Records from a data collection
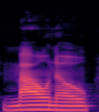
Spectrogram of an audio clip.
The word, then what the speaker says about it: Maono: um you know again this is the m-a-o-n-o i believe it's mauno uh devices here so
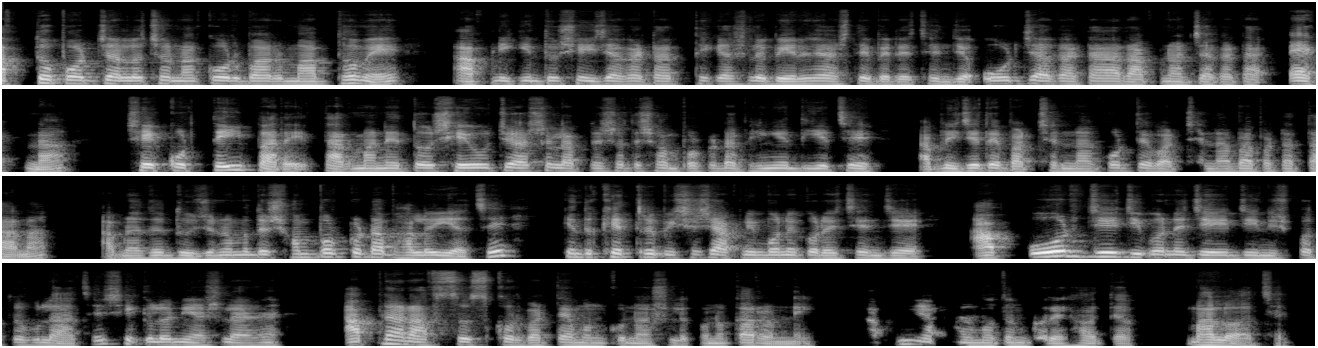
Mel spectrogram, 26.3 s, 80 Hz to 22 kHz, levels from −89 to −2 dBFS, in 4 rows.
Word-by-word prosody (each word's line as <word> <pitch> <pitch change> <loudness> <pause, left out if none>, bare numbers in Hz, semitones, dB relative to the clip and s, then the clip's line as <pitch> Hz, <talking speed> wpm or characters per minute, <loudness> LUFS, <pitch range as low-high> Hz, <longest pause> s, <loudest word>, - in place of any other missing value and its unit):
আত্ম-পর্যালোচনা 155 -2 +2
করবার 135 -2 +3
মাধ্যমে 125 +1 +1 0.4
আপনি 145 +4 -3
কিন্তু 145 0 -2
সেই 145 -3 0
জায়গাটার 135 -1 -1
থেকে 145 -2 -5
আসলে 140 +1 0
বের 125 -1 +5
হয়ে 135 -1 +1
আসতে 130 - -3
পেরেছেন 120 +2 -3
যে - - +3
ওর 150 0 +2
জায়গাটা 135 -1 0
আর 130 - -1
আপনার 125 +1 -4
জায়গাটা 120 -1 -3 0.3
এক - - -2 0.2
না। 105 - 0 0.4
সে 150 - +6
করতেই 170 +5 +5
পারে। 115 -1 +3 0.2
তার 115 +1 +2
মানে 130 +1 +1
তো - - +4
সেও 145 0 +6
যে 155 - +3
আসলে 140 0 -2
আপনার 130 0 -8
সাথে 145 - -6
সম্পর্কটা 130 0 -3
ভেঙে 130 +1 0
দিয়েছে। 125 +1 -1 0.3
আপনি 130 +3 0
যেতে 140 - +4
পারছেন 120 +2 -3
না, - - -2
করতে 135 -1 -3
পারছেন 115 +2 -6
না - - -3
ব্যাপারটা 125 0 -3
তা - - +1
না। - - -4 0.3
আপনাদের 120 +2 -2
দুজনের 130 +3 -1
মধ্যে 150 +1 0
সম্পর্কটা 170 +1 +1
ভালোই 130 -1 +3
আছে। 215 - +2 0.3
কিন্তু 170 -1 -1
ক্ষেত্র 175 -2 +2
বিশেষে 150 +2 -1
আপনি 145 +1 -2
মনে 140 0 +1
করেছেন 125 +1 -1
যে 120 - +2 0.4
আপ 130 - +2 0.2
ওর 225 +3 +14
যে 200 - +10
জীবনে 155 -2 +1
যে 135 - +5 0.2
জিনিসপত্রগুলো 125 0 -4
আছে 135 - -14
সেগুলো 145 -1 -1
নিয়ে 125 -3 -1
আসলে 125 +1 -4 0.6
আপনার 180 +3 +1
আফসোস 135 +1 -2
করবার 120 -2 -2
তেমন 125 -3 -2
কোনো 110 -2 -4
আসলে 105 - -8
কোনো 110 -1 -4
কারণ 105 -6 -1
নেই। 95 - -9 0.3
আপনি 175 - -9
আপনার 125 - -8
মতন 120 +1 -4
করে 105 - -2
হয়তো 105 -1 -6 0.4
ভালো 125 -1 +3
আছেন। 90 - -14
135 Hz, 190 wpm, -23 LUFS, 125-145 Hz, 0.6 s, ওর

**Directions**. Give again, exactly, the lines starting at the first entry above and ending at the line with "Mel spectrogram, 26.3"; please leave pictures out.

**Solution for this task**.
Spectrogram of an audio clip.
The word, then what the speaker says about it: Maono: um you know again this is the m-a-o-n-o i believe it's mauno uh devices here so
Mel spectrogram, 26.3 s, 80 Hz to 22 kHz, levels from −89 to −2 dBFS, in 4 rows.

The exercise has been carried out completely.